[Start of section]
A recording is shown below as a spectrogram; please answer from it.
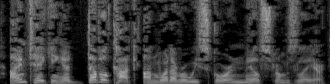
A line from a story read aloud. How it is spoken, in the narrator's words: Sparks said brightly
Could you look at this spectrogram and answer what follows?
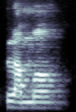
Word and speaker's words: plumber: It can also be silent if it is after M in certain words where it is in the middle of the word. For example, climber, plumber.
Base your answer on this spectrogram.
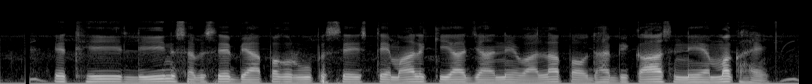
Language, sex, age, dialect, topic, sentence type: Hindi, male, 18-24, Awadhi Bundeli, agriculture, statement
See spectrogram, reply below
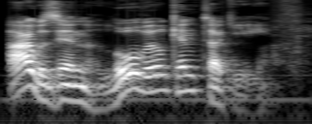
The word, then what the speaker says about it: Louisville: Yeah, the locals say you got to put rocks in your mouth to say the name properly. Yeah. Louisville.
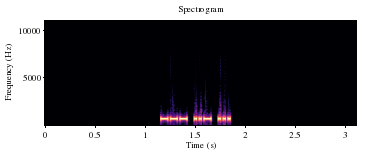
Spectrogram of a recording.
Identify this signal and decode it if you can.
Morse code, heard as a keyed tone, about 48 wpm, 700 Hz. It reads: OUS
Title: Prefixes and Suffixes 50wpm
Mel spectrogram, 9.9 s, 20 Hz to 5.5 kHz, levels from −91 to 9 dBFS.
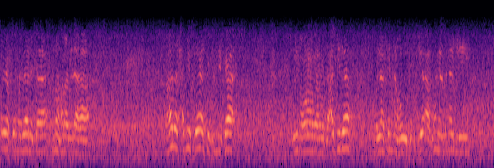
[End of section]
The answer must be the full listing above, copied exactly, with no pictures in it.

A recording is shown below as a spectrogram; please answer from it.
A line from a story read aloud. How it is spoken, in the narrator's words: Sparks said brightly
Could you look at this spectrogram and answer what follows?
Word and speaker's words: plumber: It can also be silent if it is after M in certain words where it is in the middle of the word. For example, climber, plumber.
Base your answer on this spectrogram.
Language, sex, age, dialect, topic, sentence type: Hindi, male, 18-24, Awadhi Bundeli, agriculture, statement
See spectrogram, reply below
The word, then what the speaker says about it: Louisville: Yeah, the locals say you got to put rocks in your mouth to say the name properly. Yeah. Louisville.
Spectrogram of a recording.
Identify this signal and decode it if you can.
Morse code, heard as a keyed tone, about 48 wpm, 700 Hz. It reads: OUS
Title: Prefixes and Suffixes 50wpm
Mel spectrogram, 9.9 s, 20 Hz to 5.5 kHz, levels from −91 to 9 dBFS.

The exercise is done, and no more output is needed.